#### [Stored items from a collection]
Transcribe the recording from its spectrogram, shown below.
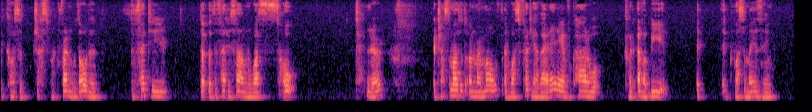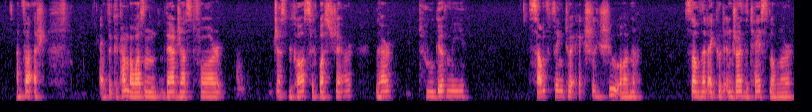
because it just worked fine without it. The fatty the, the fatty salmon was so tender it just melted on my mouth and was fattier than any avocado could ever be. It it was amazing and fresh. The cucumber wasn't there just for just because it was there, there to give me something to actually chew on. so that I could enjoy the taste longer.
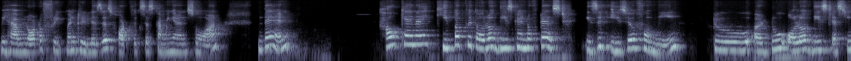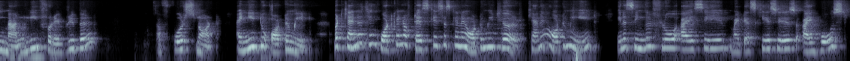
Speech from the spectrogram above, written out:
We have a lot of frequent releases, hot fixes coming in and so on. Then how can I keep up with all of these kind of tests? Is it easier for me to uh, do all of these testing manually for every build? Of course not. I need to automate. But can you think what kind of test cases can I automate here? Can I automate in a single flow? I say my test cases, I host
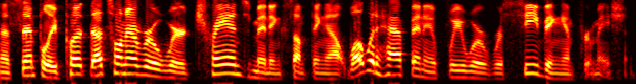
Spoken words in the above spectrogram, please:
Now, simply put, that's whenever we're transmitting something out. What would happen if we were receiving information?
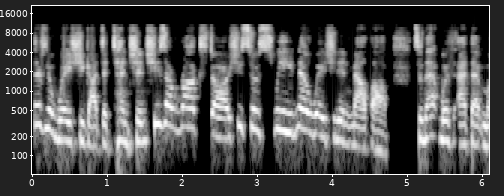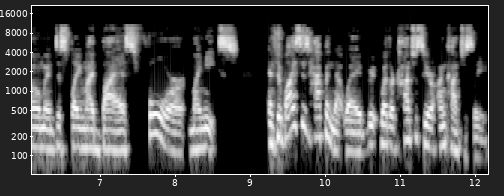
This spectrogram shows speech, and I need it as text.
There's no way she got detention. She's a rock star. She's so sweet. No way she didn't mouth off. So that was at that moment displaying my bias for my niece. And so biases happen that way, whether consciously or unconsciously.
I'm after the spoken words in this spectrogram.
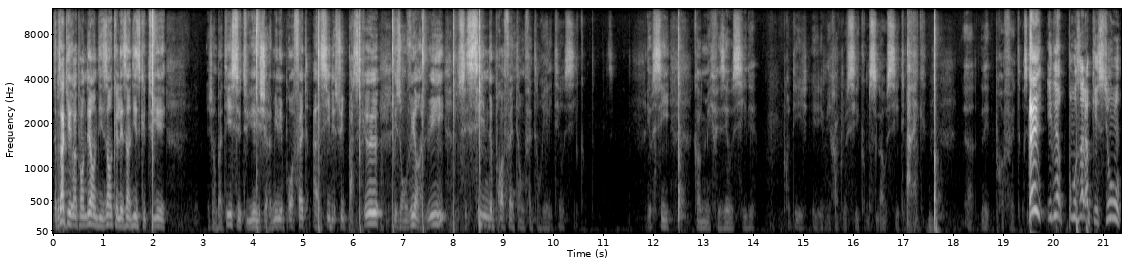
C'est pour ça qu'il répondait en disant que les uns disent que tu es Jean-Baptiste, tu es Jérémie le prophète, ainsi de suite, parce que ils ont vu en lui ces signes de prophète, en fait, en réalité aussi. Et aussi, comme il faisait aussi des prodiges et miracles aussi, comme cela aussi, avec euh, les prophètes aussi. Mais il a posé la question,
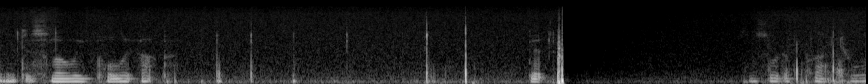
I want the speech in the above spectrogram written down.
You need to slowly pull it up. Get some sort of pry tool.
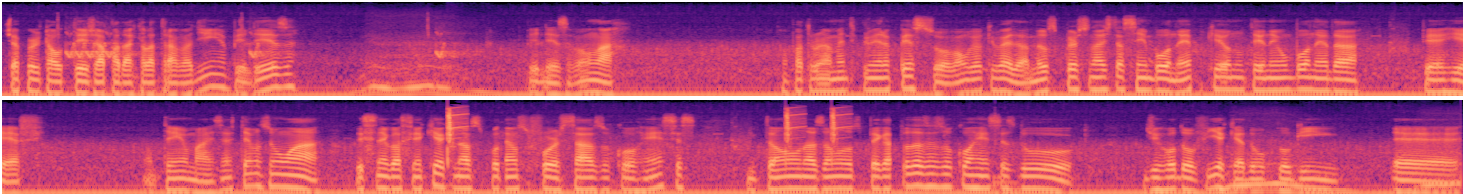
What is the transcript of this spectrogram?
Deixa eu apertar o T já para dar aquela travadinha, beleza. Beleza, vamos lá. Então, patrulhamento em primeira pessoa, vamos ver o que vai dar. Meus personagens estão tá sem boné, porque eu não tenho nenhum boné da PRF. Não tenho mais. Nós temos uma esse negocinho aqui é que nós podemos forçar as ocorrências. Então nós vamos pegar todas as ocorrências do de rodovia, que é do plugin é,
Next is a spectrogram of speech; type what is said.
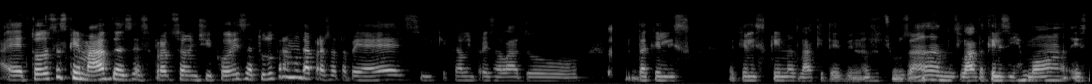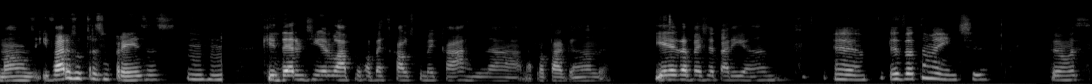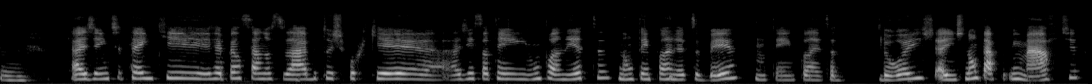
é, todas essas queimadas, essa produção de coisa, é tudo para mandar para a JBS, que é aquela empresa lá do daqueles daqueles queimas lá que teve nos últimos anos, lá daqueles irmãos, irmãos e várias outras empresas uhum. que deram dinheiro lá para o Roberto Carlos comer carne na, na propaganda. E ele era vegetariano. É, exatamente. Então, assim, a gente tem que repensar nossos hábitos, porque a gente só tem um planeta, não tem planeta B, não tem planeta 2, a gente não está em Marte,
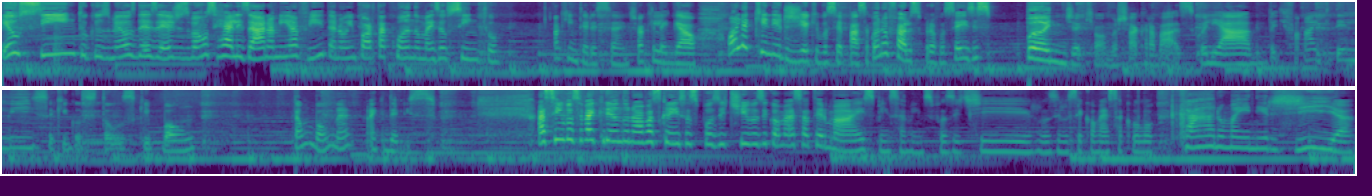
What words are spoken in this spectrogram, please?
Eu sinto que os meus desejos vão se realizar na minha vida, não importa quando, mas eu sinto. Olha que interessante, olha que legal. Olha que energia que você passa. Quando eu falo isso para vocês, expande aqui, ó, meu chakra básico. Ele abre e fala: ai, que delícia, que gostoso, que bom. Tão bom, né? Ai, que delícia. Assim você vai criando novas crenças positivas e começa a ter mais pensamentos positivos. E você começa a colocar uma energia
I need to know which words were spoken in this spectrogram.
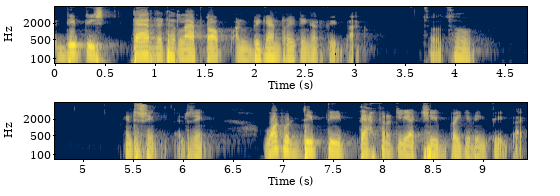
Deepti stared at her laptop and began writing her feedback. So, so interesting, interesting. What would Deepti definitely achieve by giving feedback?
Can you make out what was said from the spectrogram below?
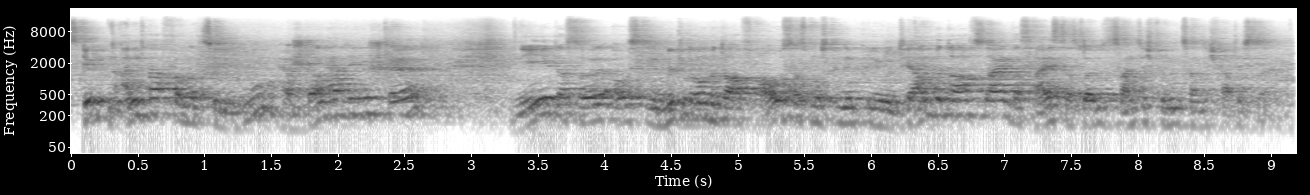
Es gibt einen Antrag von der CDU, Herr Stern hat den gestellt, Nee, das soll aus dem mittleren Bedarf raus, das muss in den prioritären Bedarf sein. Das heißt, das soll bis 2025 fertig sein.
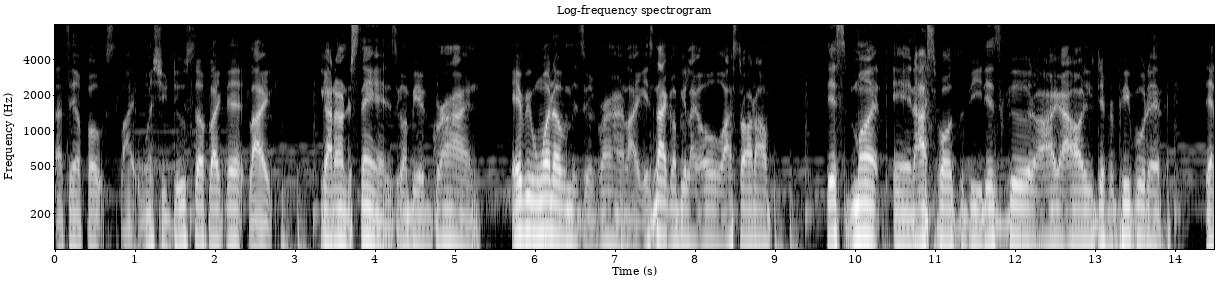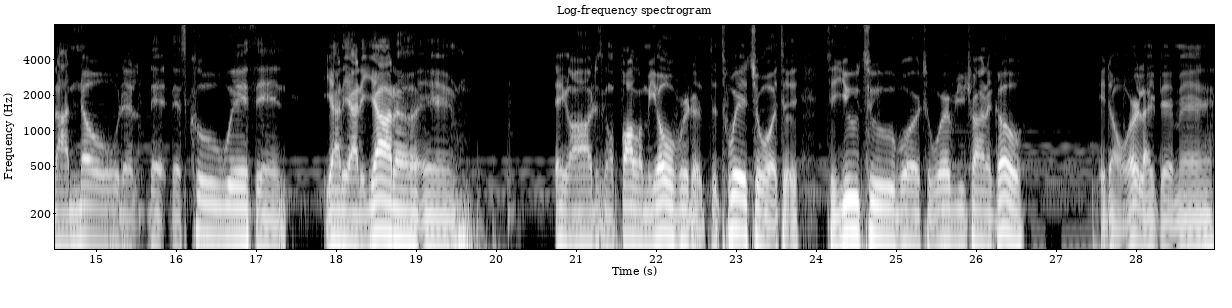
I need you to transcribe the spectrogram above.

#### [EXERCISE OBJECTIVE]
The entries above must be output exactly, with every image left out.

#### [ANSWER TO THIS PROBLEM]
Transcribe the recording from its spectrogram, shown below.
because it just worked fine without it. The fatty the, the fatty salmon was so tender it just melted on my mouth and was fattier than any avocado could ever be. It it was amazing and fresh. The cucumber wasn't there just for just because it was there, there to give me something to actually chew on. so that I could enjoy the taste longer.
Speech from the spectrogram above, written out:
We have a lot of frequent releases, hot fixes coming in and so on. Then how can I keep up with all of these kind of tests? Is it easier for me to uh, do all of these testing manually for every build? Of course not. I need to automate. But can you think what kind of test cases can I automate here? Can I automate in a single flow? I say my test cases, I host
Spoken words in the above spectrogram, please:
Now, simply put, that's whenever we're transmitting something out. What would happen if we were receiving information?
This spectrogram shows speech, and I need it as text.
There's no way she got detention. She's a rock star. She's so sweet. No way she didn't mouth off. So that was at that moment displaying my bias for my niece. And so biases happen that way, whether consciously or unconsciously.
I'm after the spoken words in this spectrogram.
C'est pour ça qu'il répondait en disant que les uns disent que tu es Jean-Baptiste, tu es Jérémie le prophète, ainsi de suite, parce que ils ont vu en lui ces signes de prophète, en fait, en réalité aussi. Et aussi, comme il faisait aussi des prodiges et miracles aussi, comme cela aussi, avec euh, les prophètes aussi. Mais il a posé la question,
I want the speech in the above spectrogram written down.
You need to slowly pull it up. Get some sort of pry tool.
What is the transcript of this spectrogram?
Deixa eu apertar o T já para dar aquela travadinha, beleza. Beleza, vamos lá. Então, patrulhamento em primeira pessoa, vamos ver o que vai dar. Meus personagens estão tá sem boné, porque eu não tenho nenhum boné da PRF. Não tenho mais. Nós temos uma esse negocinho aqui é que nós podemos forçar as ocorrências. Então nós vamos pegar todas as ocorrências do de rodovia, que é do plugin é,
Next is a spectrogram of speech; type what is said.
é, todas essas queimadas, essa produção de coisa, é tudo para mandar para a JBS, que é aquela empresa lá do daqueles daqueles queimas lá que teve nos últimos anos, lá daqueles irmãos, irmãos e várias outras empresas uhum. que deram dinheiro lá para o Roberto Carlos comer carne na, na propaganda. E ele era vegetariano. É, exatamente. Então, assim, a gente tem que repensar nossos hábitos, porque a gente só tem um planeta, não tem planeta B, não tem planeta 2, a gente não está em Marte,
What words are spoken in this spectrogram, please?
Eu sinto que os meus desejos vão se realizar na minha vida, não importa quando, mas eu sinto. Olha que interessante, olha que legal. Olha que energia que você passa. Quando eu falo isso para vocês, expande aqui, ó, meu chakra básico. Ele abre e fala: ai, que delícia, que gostoso, que bom. Tão bom, né? Ai, que delícia. Assim você vai criando novas crenças positivas e começa a ter mais pensamentos positivos. E você começa a colocar uma energia
I need to know which words were spoken in this spectrogram.
Deepti stared at her laptop and began writing her feedback. So, so interesting, interesting. What would Deepti definitely achieve by giving feedback?
Can you make out what was said from the spectrogram below?
Es gibt einen Antrag von der CDU, Herr Stern hat den gestellt, Nee, das soll aus dem mittleren Bedarf raus, das muss in den prioritären Bedarf sein. Das heißt, das soll bis 2025 fertig sein.
I need you to transcribe the spectrogram above.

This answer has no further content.